View Article: PubMed Central - PubMed

Affiliation: Virginia Bioinformatics Institute, Virginia Polytechnic Institute and State University, Blacksburg, Virginia, United States of America.

ABSTRACT
Recognizing that certain biological functions can be associated with specific DNA sequences has led various fields of biology to adopt the notion of the genetic part. This concept provides a finer level of granularity than the traditional notion of the gene. However, a method of formally relating how a set of parts relates to a function has not yet emerged. Synthetic biology both demands such a formalism and provides an ideal setting for testing hypotheses about relationships between DNA sequences and phenotypes beyond the gene-centric methods used in genetics. Attribute grammars are used in computer science to translate the text of a program source code into the computational operations it represents. By associating attributes with parts, modifying the value of these attributes using rules that describe the structure of DNA sequences, and using a multi-pass compilation process, it is possible to translate DNA sequences into molecular interaction network models. These capabilities are illustrated by simple example grammars expressing how gene expression rates are dependent upon single or multiple parts. The translation process is validated by systematically generating, translating, and simulating the phenotype of all the sequences in the design space generated by a small library of genetic parts. Attribute grammars represent a flexible framework connecting parts with models of biological function. They will be instrumental for building mathematical models of libraries of genetic constructs synthesized to characterize the function of genetic parts.
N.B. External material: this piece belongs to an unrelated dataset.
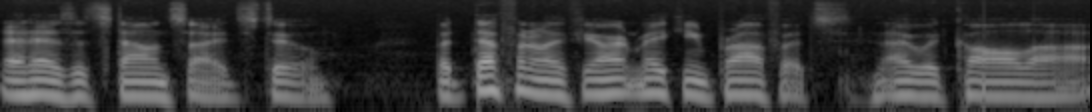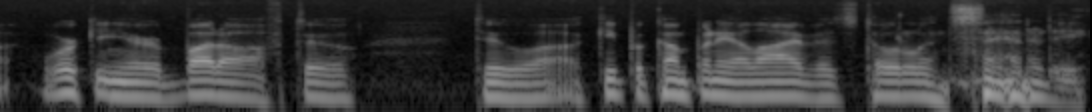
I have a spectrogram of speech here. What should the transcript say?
that has its downsides too. But definitely, if you aren't making profits, I would call uh, working your butt off to to uh, keep a company alive is total insanity.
This formalism is also expected to provide a solid foundation for the development of computer assisted design applications for synthetic biology.

Show MeSH